More than 1,100 Syrian refugees were brought into Britain in the first three months of this year – without a Christian among them.
Despite the suffering of Christians during seven years of civil war – including persecution by Islamic State – all the arrivals were Muslims.
And of 4,832 Syrians invited to settle here last year, only 11 were Christian.
The Barnabas Fund charity, which obtained the figures under Freedom of Information laws, said: 'It is widely accepted that Christians constituted up to 10 per cent of Syria's pre-war population, have been specifically targeted by jihadists and continue to be at risk.
'Yet out of more than 1,000 Syrian refugees resettled in the UK this year there was not a single Christian.
'As last year's statistics more than amply demonstrate this is not a statistical blip. It is significant evidence of discrimination and the Government has a legal duty to take concrete steps to address this.'
The 1,112 Syrian refugees admitted to the UK this year were among 1,358 recommended for resettlement by the U.N. refugee agency UNHCR.
Of those picked by the U.N. agency, four were Christians but none made the final list. Barnabas said U.N. criteria for resettlement took account of disability and sexual orientation, but did not give priority to those who may be targeted for their religious faith.
'We don't want them to prioritise Christians – we want to prioritise people on the basis of their vulnerability,' said Martin Parsons, head of research at Barnabas.
'If someone is gay, the penalty under Sharia law is death but if someone converts from Islam to Christianity, the penalty is also death.'
Islamic State fanatics have attacked Christians and churches, as well as carrying out the genocide of Yazidis and other religious minorities.
Last week its forces set off bombs in the Syrian city of Sweida, which killed 215 people in an area that blends elements of Christianity, Judaism and Hinduism.
The Home Office said: 'The vulnerable persons resettlement scheme prioritises the most vulnerable refugees who have fled the Syrian conflict, regardless of race, religion or ethnicity.
'We are working with the UNHCR and other partners to reach groups that might be reluctant to register for the scheme for fear of discrimination and unaware of the options available to them.
'These groups include all religious minorities.'
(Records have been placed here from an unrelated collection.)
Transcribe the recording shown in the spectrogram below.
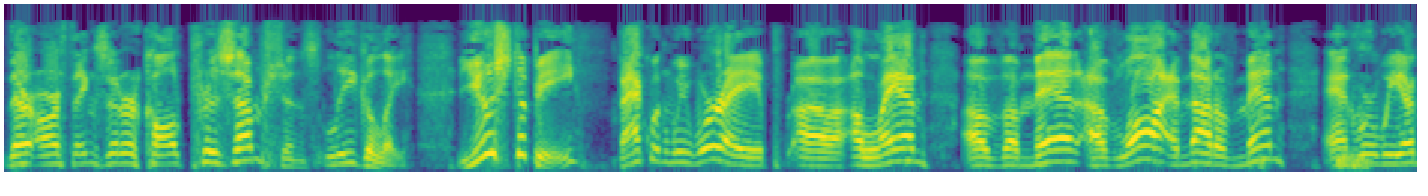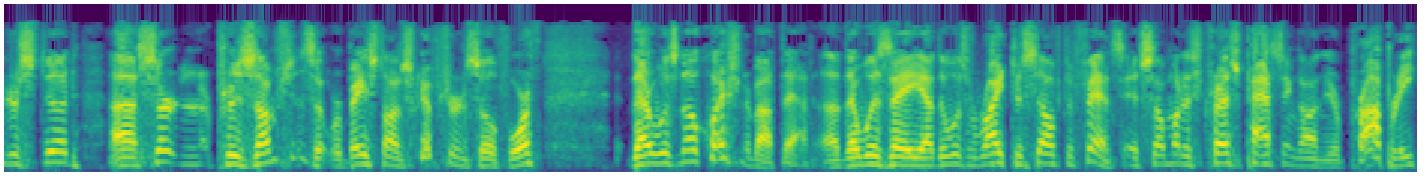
there are things that are called presumptions legally. Used to be, back when we were a uh, a land of uh, men of law and not of men, and where we understood uh, certain presumptions that were based on scripture and so forth. There was no question about that. Uh, there was a uh, there was a right to self-defense. If someone is trespassing on your property,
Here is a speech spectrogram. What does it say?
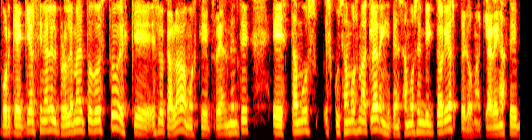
porque aquí al final el problema de todo esto es que es lo que hablábamos, que realmente eh, estamos, escuchamos McLaren y pensamos en victorias, pero McLaren hace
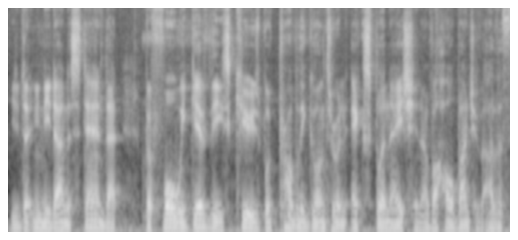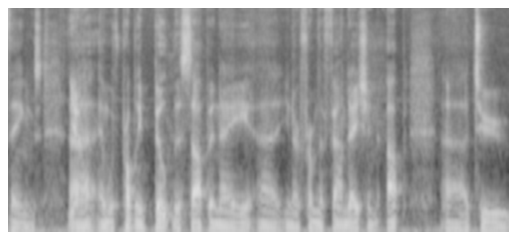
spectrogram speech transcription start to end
you don't. You need to understand that before we give these cues, we've probably gone through an explanation of a whole bunch of other things, yeah. uh, and we've probably built this up in a uh, you know from the foundation up uh, to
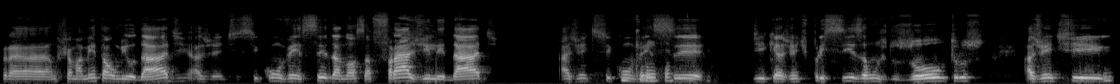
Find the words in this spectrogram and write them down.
para um chamamento à humildade, a gente se convencer da nossa fragilidade, a gente se convencer Incrível de que a gente precisa uns dos outros, a gente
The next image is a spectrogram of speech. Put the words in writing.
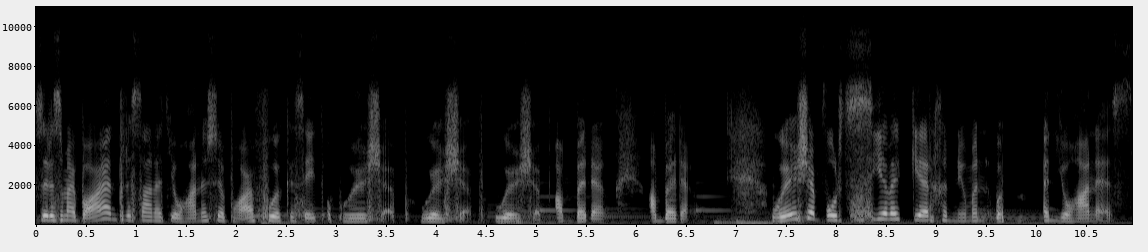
So dis my baie interessant dat Johannes so baie fokus het op worship, worship, worship, aanbidding, aanbidding. Worship word 7 keer genoem in in Johannes.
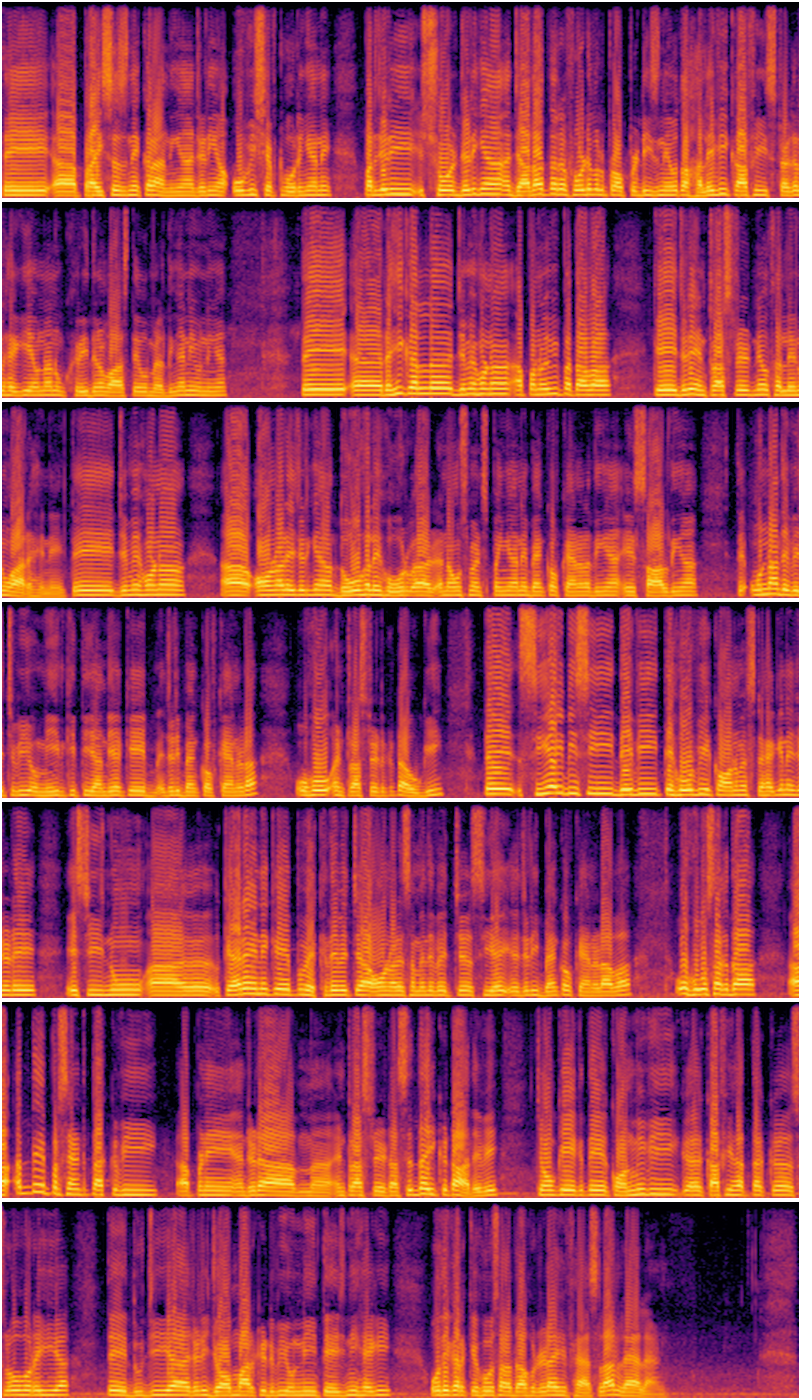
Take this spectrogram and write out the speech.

A century ago, Christians comprised 20 per cent of the population of the Middle East but that number has now been cut to just 4 per cent.
This article has been adapted from its original source.
© Associated Newspapers Ltd.